“Collectors still really want to meet the stars and get their item authentically signed. They really like the opportunity to shake someone’s hand when they get a signature, not just buy the signature online,” Schwartz said.
On the floor
New York-based dealer Lisa Stellato of (Never Enough Cards Inc. commented, “It was nice to see the large turnout of consumers this weekend with lots of families with children. New card sales seemed to be more to the casual fan. True collector sales were light, and we would like to see more of that type of collector attend. But overall, taking the economy into consideration, it was positive.”
New Jersey-based dealer Alan Rosen was at the show, front and center, with cameras rolling, filming his dealing for a possible reality TV show to be aired on TruTV. Details are forthcoming.
“It was packed, incredible,” Rosen said of the show. “Gosh, there were a lot of people there. It was amazing. This was one of the biggest, largest-attended shows I have ever been a part of, ever. Sunday was just as good as Saturday. It was jammed all weekend, thanks to a great autograph lineup. It was a good show; I had a good time.”
Rosen’s camera crew conducted 65 interviews, and watched as the fabled Mr. Mint spent $50,000 during the weekend.
“That’s good, above average in this economy,” he said. “It’s nice to see the hobby is strong. There were a lot of kids there, and that’s a good sign.”
Rosen’s reality show, still pending, would be a 10-week show. The Sun-Times Show was the first time cameras were alongside Rosen at a show.

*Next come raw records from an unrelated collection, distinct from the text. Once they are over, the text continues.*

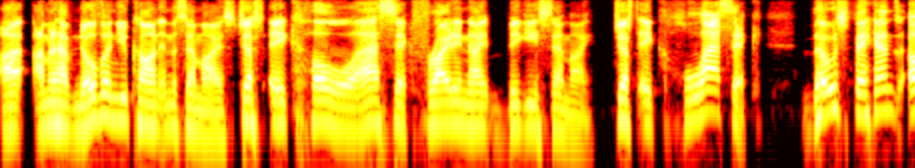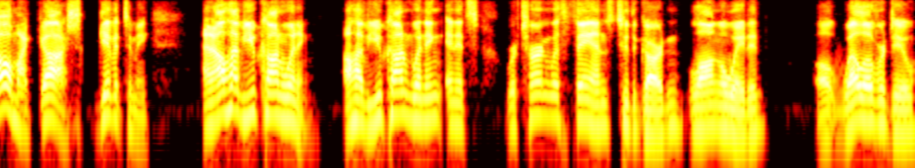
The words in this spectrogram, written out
I, I'm going to have Nova and UConn in the semis. Just a classic Friday night Biggie semi. Just a classic. Those fans, oh my gosh, give it to me. And I'll have UConn winning. I'll have UConn winning, and it's return with fans to the Garden, long awaited, Uh, well overdue.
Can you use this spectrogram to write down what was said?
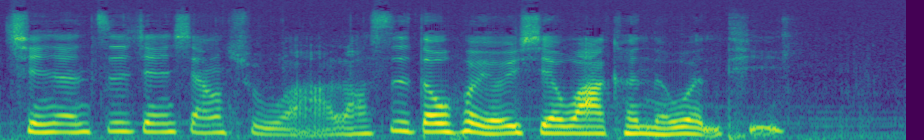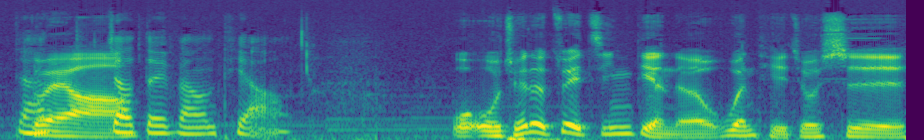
情人之间相处啊，老是都会有一些挖坑的问题。对啊，叫对方跳。我我觉得最经典的问题就是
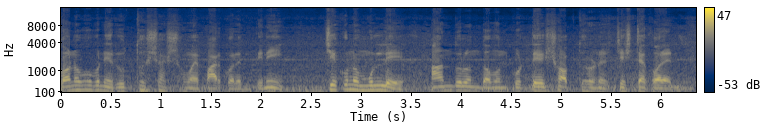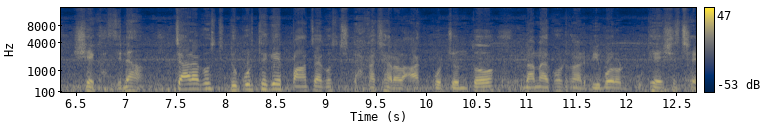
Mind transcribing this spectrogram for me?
গণভবনে রুদ্ধশ্বাস সময় পার করেন তিনি। যে কোনো মূল্যে আন্দোলন দমন করতে সব ধরনের চেষ্টা করেন শেখ হাসিনা। চার আগস্ট দুপুর থেকে পাঁচ আগস্ট ঢাকা ছাড়ার আগ পর্যন্ত নানা ঘটনার বিবরণ উঠে এসেছে।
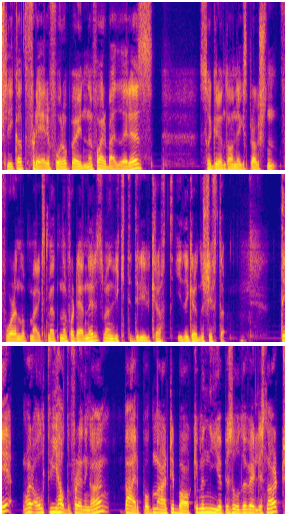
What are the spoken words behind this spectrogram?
slik at flere får opp øynene for arbeidet deres, så grøntanleggsbransjen får den oppmerksomheten den fortjener som en viktig drivkraft i det grønne skiftet. Det var alt vi hadde for denne gang. Bærepodden er tilbake med nye episoder veldig snart.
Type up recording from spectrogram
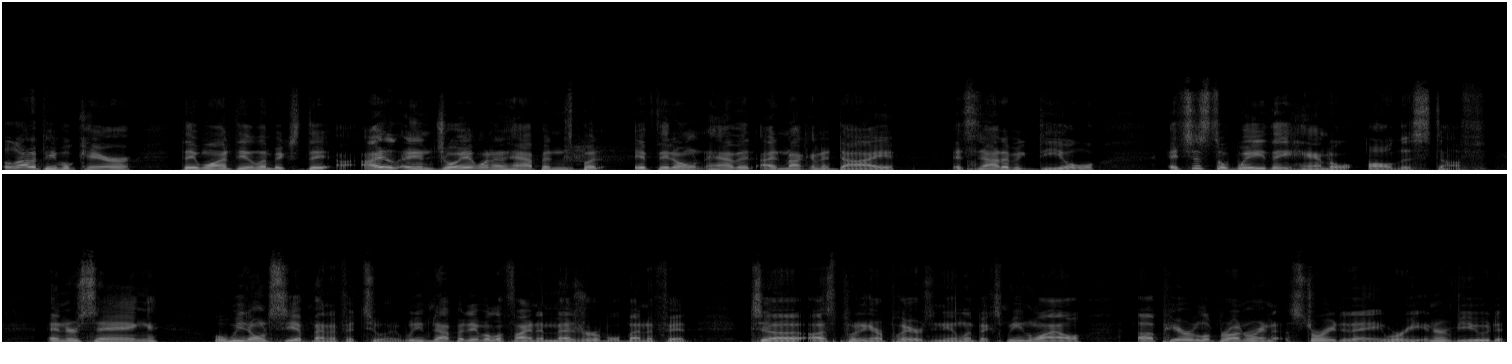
A lot of people care. They want the Olympics. They I enjoy it when it happens, but if they don't have it, I'm not going to die. It's not a big deal. It's just the way they handle all this stuff. And they're saying, well, we don't see a benefit to it. We've not been able to find a measurable benefit to us putting our players in the Olympics. Meanwhile, uh, Pierre LeBrun ran a story today where he interviewed,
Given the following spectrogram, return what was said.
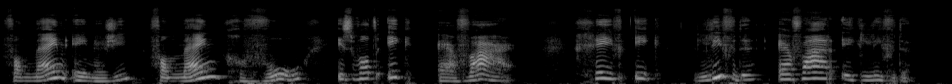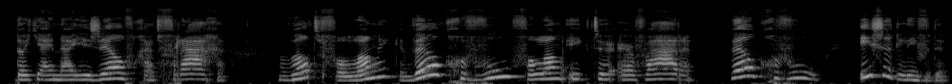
van mijn energie, van mijn gevoel, is wat ik ervaar. Geef ik liefde ervaar ik liefde. Dat jij naar jezelf gaat vragen: wat verlang ik? Welk gevoel verlang ik te ervaren? Welk gevoel? Is het liefde?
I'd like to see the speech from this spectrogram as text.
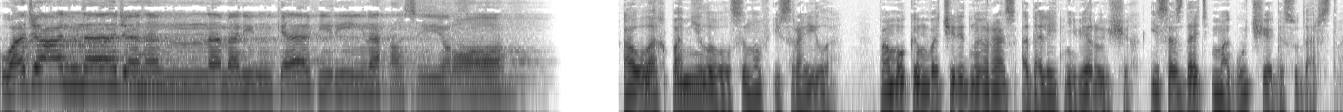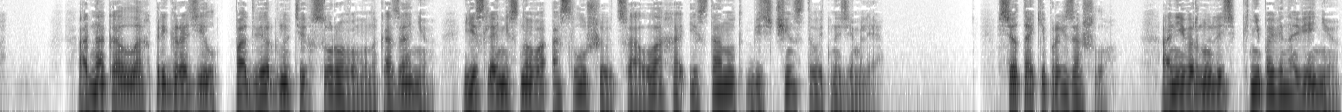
وجعلنا جهنم للكافرين حصيرا Аллах помиловал сынов Исраила, помог им в очередной раз одолеть неверующих и создать могучее государство. Однако Аллах пригрозил подвергнуть их суровому наказанию, если они снова ослушаются Аллаха и станут бесчинствовать на земле. Все так и произошло. Они вернулись к неповиновению,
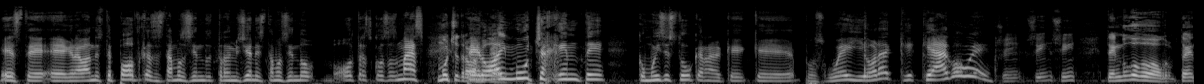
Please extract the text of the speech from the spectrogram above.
este, eh, grabando este podcast, estamos haciendo transmisiones, estamos haciendo otras cosas más. Mucho trabajo. Pero hay mucha gente, como dices tú, carnal, que, que pues güey, ¿y ahora qué, qué hago, güey? Sí, sí, sí. Tengo, te-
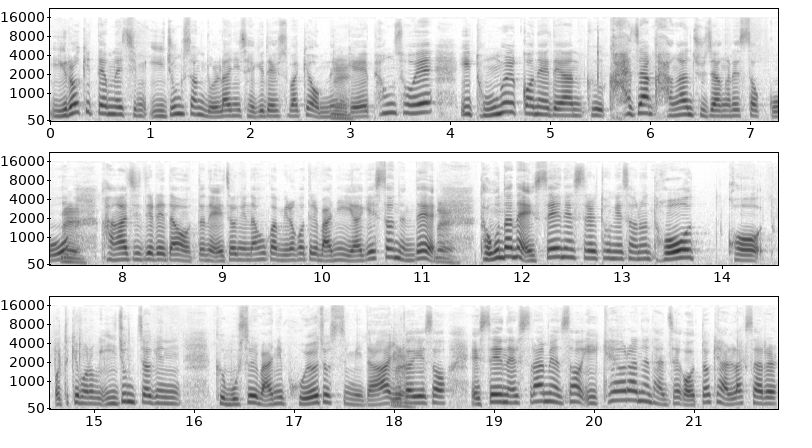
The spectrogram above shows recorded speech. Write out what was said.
이렇 기 때문에 지금 이중성 논란이 제기될 수밖에 없는 네. 게 평소에 이 동물권에 대한 그 가장 강한 주장을 했었고 네. 강아지들에 대한 어떤 애정이나 호감 이런 것들을 많이 이야기했었는데 네. 더군다나 SNS를 통해서는 더 거, 어떻게 말하면 이중적인 그 모습을 많이 보여줬습니다. 네. 일각에서 SNS를 하면서 이 케어라는 단체가 어떻게 안락사를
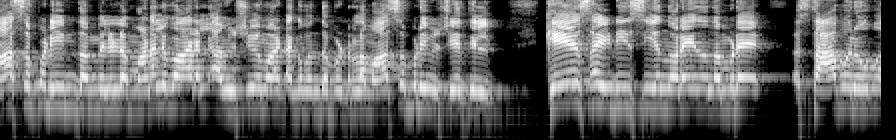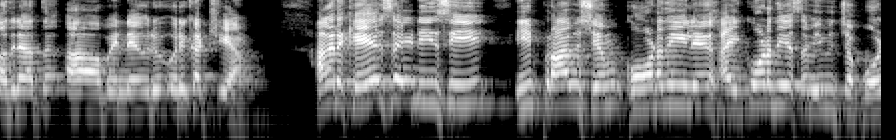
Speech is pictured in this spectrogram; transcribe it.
മാസപ്പടിയും തമ്മിലുള്ള മണൽ വാരൽ ആ വിഷയവുമായിട്ടൊക്കെ ബന്ധപ്പെട്ടുള്ള മാസപ്പടി വിഷയത്തിൽ K S I D C എന്ന് പറയുന്ന നമ്മുടെ സ്ഥാപനവും അതിനകത്ത് പിന്നെ ഒരു ഒരു കക്ഷിയാണ്. അങ്ങനെ K S I D C ഈ പ്രാവശ്യം കോടതിയിലെ ഹൈക്കോടതിയെ സമീപിച്ചപ്പോൾ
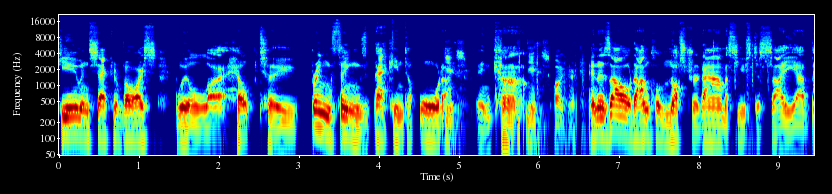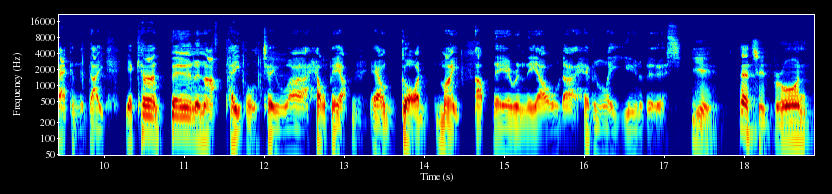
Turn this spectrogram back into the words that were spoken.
human sacrifice sacrifice will uh, help to bring things back into order yes. and calm. Yes, I agree. And as old Uncle Nostradamus used to say uh, back in the day, you can't burn enough people to uh, help out our God mate up there in the old uh, heavenly universe. Yeah, that's it, Brian.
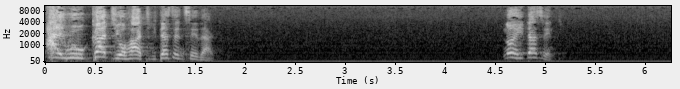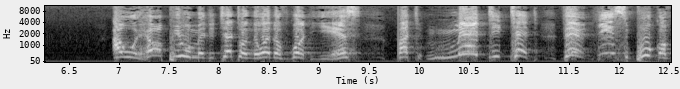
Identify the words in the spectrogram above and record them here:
i will guard your heart he doesn't say that. No he doesn't i will help you meditate on the word of god yes but meditate. This book of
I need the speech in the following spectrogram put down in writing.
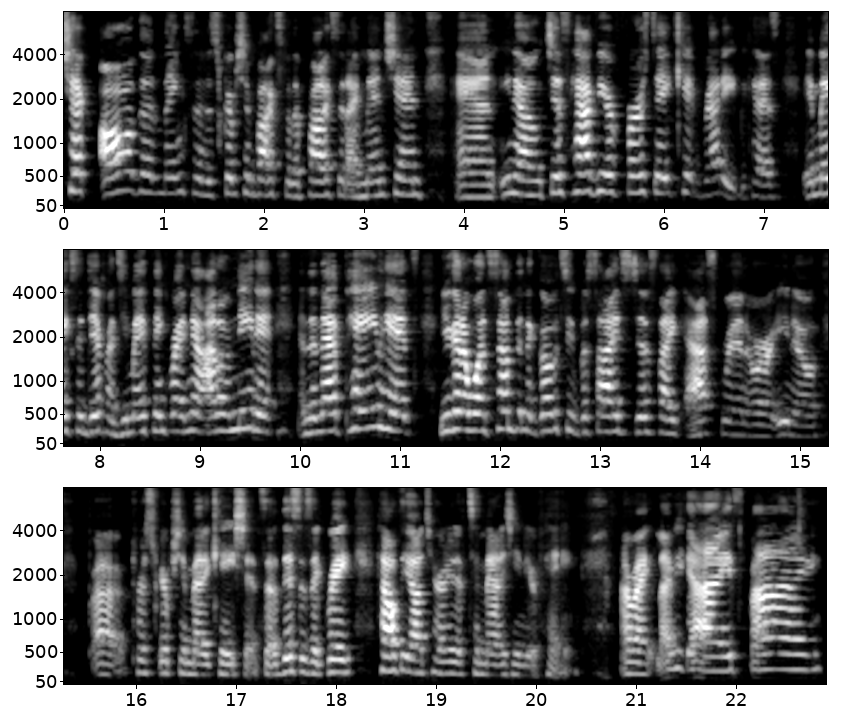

“Everyone wished me luck; no one was negative,” said Rosen, who also went to several dealers for comments, such as Dave Bushing who talked about bats.